### [Task requirements]
Locate the line that contains "This clip of". Print it and every subsequent line through the final line of the records, exactly and only those.

== Segment start ==

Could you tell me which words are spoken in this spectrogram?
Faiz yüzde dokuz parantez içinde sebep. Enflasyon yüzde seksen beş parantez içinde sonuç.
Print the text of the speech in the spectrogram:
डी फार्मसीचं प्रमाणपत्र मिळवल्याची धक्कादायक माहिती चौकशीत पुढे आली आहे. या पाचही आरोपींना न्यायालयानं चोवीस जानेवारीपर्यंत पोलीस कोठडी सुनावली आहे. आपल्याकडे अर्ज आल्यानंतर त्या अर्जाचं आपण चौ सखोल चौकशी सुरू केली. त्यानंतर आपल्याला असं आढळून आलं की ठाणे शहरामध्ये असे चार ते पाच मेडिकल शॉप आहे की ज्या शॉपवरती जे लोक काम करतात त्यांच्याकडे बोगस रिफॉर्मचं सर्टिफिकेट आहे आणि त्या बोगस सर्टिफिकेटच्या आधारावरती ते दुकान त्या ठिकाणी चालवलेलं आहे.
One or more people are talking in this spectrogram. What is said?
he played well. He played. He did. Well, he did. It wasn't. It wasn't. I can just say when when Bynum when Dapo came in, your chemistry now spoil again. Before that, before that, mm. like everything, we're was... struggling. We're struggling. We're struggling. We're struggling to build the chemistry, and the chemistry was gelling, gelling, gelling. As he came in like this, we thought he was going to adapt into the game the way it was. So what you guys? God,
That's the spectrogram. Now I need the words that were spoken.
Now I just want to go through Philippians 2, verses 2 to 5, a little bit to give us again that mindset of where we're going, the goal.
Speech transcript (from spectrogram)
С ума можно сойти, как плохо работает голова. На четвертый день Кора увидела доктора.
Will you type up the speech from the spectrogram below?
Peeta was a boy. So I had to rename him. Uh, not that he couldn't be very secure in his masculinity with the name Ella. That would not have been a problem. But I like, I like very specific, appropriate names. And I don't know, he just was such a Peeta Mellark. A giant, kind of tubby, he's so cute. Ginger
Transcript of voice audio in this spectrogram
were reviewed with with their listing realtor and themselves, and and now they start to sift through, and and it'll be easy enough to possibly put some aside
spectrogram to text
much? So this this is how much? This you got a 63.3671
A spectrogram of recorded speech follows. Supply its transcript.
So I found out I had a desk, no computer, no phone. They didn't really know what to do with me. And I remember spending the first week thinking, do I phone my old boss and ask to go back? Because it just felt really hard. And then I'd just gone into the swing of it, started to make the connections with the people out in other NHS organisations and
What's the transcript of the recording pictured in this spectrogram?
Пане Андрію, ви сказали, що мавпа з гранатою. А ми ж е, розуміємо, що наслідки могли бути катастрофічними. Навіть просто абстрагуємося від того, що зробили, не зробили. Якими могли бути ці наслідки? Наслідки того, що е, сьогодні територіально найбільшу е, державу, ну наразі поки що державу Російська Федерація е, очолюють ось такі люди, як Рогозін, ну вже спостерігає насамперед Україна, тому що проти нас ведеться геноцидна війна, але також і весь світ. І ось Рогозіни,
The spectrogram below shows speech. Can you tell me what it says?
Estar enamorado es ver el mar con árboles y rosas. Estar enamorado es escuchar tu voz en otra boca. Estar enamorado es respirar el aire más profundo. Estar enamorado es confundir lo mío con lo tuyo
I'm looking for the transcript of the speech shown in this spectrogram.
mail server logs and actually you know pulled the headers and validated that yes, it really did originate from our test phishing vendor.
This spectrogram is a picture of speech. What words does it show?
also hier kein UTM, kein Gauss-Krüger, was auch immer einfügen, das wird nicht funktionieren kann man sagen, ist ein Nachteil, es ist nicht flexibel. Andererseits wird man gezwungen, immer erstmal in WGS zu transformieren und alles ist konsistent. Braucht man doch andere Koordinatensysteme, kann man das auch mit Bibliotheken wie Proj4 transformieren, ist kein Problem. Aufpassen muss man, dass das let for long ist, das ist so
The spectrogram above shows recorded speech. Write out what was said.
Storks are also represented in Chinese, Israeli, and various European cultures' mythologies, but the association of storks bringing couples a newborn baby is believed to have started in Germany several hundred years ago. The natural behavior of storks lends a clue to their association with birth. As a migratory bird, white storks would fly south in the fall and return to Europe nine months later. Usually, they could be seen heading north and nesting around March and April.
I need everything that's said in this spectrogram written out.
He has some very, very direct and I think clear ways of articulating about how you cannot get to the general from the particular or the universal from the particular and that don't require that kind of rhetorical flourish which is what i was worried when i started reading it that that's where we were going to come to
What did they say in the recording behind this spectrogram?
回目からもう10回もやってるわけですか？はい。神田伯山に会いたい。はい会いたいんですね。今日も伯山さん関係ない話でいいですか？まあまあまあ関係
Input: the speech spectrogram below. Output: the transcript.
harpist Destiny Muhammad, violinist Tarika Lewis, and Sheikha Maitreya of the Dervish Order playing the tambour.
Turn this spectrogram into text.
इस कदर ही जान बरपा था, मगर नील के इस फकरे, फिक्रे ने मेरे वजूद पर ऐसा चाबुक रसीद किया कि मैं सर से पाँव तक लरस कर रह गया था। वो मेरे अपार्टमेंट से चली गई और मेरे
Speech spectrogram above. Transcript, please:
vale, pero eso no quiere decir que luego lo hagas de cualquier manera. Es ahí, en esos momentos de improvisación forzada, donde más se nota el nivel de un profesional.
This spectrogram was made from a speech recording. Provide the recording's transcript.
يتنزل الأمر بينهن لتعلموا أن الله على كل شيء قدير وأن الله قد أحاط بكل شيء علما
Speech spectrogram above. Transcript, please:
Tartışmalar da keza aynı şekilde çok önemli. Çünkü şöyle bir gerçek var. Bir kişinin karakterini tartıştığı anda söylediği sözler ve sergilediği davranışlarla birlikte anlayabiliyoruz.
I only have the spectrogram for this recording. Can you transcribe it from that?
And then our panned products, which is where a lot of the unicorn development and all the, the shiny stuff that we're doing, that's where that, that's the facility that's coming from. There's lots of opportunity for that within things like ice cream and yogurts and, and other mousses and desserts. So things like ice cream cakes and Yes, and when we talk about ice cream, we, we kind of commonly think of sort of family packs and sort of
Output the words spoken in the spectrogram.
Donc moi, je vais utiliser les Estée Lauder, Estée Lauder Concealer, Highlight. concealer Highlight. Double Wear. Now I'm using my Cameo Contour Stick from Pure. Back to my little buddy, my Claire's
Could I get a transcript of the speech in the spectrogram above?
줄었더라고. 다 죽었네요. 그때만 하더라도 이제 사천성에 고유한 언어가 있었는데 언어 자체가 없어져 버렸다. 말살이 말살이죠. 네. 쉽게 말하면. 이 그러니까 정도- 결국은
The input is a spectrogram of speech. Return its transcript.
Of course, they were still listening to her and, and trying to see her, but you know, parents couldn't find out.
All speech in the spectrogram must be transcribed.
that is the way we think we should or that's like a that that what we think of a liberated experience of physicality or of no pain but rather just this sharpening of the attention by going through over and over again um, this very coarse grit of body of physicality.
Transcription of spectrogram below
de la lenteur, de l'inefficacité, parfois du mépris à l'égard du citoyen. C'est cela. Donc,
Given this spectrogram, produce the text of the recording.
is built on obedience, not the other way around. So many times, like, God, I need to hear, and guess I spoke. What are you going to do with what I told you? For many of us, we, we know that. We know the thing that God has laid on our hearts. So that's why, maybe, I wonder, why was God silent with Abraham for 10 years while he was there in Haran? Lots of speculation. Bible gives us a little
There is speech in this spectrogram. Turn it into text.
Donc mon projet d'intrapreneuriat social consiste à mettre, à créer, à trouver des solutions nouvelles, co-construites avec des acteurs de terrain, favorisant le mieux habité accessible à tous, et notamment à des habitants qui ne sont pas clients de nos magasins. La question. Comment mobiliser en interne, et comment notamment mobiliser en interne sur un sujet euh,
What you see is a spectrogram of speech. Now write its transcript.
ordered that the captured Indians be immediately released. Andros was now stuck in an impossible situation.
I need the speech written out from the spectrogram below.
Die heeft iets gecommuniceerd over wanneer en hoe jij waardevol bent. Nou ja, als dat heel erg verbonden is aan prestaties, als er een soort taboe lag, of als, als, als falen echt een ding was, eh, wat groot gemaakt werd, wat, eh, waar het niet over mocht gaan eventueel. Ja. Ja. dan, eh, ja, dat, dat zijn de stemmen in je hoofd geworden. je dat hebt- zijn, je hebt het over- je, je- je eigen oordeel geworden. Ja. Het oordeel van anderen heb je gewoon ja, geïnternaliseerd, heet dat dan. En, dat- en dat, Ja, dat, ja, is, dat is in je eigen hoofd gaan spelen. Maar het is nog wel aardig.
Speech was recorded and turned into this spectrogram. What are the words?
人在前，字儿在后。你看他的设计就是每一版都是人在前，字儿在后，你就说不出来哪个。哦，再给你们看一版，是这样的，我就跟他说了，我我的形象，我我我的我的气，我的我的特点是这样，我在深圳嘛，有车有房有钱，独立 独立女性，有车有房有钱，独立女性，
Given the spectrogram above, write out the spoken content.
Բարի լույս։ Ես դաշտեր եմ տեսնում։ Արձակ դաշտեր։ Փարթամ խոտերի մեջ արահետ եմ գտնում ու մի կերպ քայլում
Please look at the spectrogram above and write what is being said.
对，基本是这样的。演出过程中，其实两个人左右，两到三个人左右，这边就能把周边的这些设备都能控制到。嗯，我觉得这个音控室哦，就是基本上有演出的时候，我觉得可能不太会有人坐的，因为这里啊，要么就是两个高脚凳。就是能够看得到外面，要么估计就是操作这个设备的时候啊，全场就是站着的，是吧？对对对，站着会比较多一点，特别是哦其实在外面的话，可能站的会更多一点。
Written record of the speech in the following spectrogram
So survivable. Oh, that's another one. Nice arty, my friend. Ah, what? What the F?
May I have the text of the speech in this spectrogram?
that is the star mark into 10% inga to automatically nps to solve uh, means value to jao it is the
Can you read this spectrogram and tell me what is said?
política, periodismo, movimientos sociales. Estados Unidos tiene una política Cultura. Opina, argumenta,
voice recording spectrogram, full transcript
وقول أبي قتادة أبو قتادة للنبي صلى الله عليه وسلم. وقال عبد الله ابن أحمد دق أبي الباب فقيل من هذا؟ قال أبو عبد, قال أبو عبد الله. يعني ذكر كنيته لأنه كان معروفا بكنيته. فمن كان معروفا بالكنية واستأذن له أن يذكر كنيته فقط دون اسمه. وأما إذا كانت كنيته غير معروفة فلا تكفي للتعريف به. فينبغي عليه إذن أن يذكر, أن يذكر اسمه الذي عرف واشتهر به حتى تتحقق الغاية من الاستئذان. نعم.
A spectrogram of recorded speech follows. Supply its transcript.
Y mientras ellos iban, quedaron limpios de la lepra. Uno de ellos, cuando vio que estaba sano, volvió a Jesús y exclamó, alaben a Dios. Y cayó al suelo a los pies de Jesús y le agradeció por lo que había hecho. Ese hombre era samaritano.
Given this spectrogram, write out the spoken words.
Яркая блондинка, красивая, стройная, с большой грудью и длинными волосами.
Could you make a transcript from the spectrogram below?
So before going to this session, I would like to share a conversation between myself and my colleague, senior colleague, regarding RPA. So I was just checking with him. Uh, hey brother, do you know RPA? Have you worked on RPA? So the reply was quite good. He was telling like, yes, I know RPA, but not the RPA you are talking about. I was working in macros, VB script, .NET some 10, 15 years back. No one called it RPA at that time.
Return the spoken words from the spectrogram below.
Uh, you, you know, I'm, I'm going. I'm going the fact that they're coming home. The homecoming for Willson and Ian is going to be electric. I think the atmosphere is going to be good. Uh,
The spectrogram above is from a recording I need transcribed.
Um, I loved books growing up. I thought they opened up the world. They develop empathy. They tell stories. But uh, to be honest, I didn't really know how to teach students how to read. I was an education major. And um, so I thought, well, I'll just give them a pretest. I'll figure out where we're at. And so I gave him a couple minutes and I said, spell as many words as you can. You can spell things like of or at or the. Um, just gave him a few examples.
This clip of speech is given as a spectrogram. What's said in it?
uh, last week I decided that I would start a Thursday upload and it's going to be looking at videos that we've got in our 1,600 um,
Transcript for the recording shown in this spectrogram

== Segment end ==

### [Solution below]
This clip of speech is given as a spectrogram. What's said in it?
uh, last week I decided that I would start a Thursday upload and it's going to be looking at videos that we've got in our 1,600 um,
Transcript for the recording shown in this spectrogram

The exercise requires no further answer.